- _Task inputs_
+-------+

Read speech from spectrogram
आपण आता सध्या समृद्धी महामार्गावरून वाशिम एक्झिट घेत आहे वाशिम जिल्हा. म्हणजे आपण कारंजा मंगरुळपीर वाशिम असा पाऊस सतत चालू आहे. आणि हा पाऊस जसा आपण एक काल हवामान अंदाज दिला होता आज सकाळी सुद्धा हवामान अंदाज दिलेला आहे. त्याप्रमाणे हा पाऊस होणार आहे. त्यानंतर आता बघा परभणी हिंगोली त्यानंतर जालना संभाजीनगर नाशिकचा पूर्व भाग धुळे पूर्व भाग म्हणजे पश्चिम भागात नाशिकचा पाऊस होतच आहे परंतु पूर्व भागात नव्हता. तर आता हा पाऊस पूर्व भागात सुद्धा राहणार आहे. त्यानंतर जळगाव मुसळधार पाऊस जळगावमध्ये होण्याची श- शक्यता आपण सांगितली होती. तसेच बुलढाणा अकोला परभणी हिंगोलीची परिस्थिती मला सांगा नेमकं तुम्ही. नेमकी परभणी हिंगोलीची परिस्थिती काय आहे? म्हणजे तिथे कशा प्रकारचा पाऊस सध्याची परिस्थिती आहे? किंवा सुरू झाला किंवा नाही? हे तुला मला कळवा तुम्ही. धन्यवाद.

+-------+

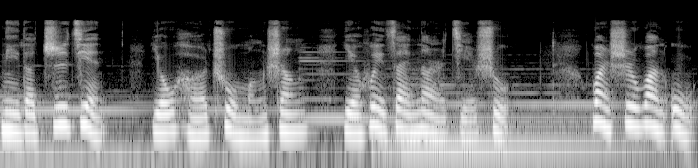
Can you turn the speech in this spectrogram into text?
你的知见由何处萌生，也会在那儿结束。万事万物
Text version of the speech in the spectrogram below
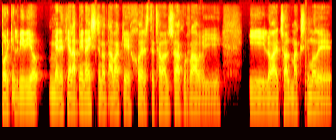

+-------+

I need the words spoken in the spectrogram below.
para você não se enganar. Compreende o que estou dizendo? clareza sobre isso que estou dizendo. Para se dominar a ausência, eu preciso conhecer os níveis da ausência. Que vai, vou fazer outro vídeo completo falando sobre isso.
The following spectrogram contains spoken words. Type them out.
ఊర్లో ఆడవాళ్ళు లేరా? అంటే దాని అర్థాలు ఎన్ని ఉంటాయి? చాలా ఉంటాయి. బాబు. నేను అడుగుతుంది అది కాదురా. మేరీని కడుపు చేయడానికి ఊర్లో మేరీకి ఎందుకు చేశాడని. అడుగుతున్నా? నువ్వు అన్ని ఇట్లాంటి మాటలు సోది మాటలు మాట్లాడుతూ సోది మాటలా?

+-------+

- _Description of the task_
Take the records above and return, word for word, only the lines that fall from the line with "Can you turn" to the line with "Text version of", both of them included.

- _Response_
Can you turn the speech in this spectrogram into text?
你的知见由何处萌生，也会在那儿结束。万事万物
Text version of the speech in the spectrogram below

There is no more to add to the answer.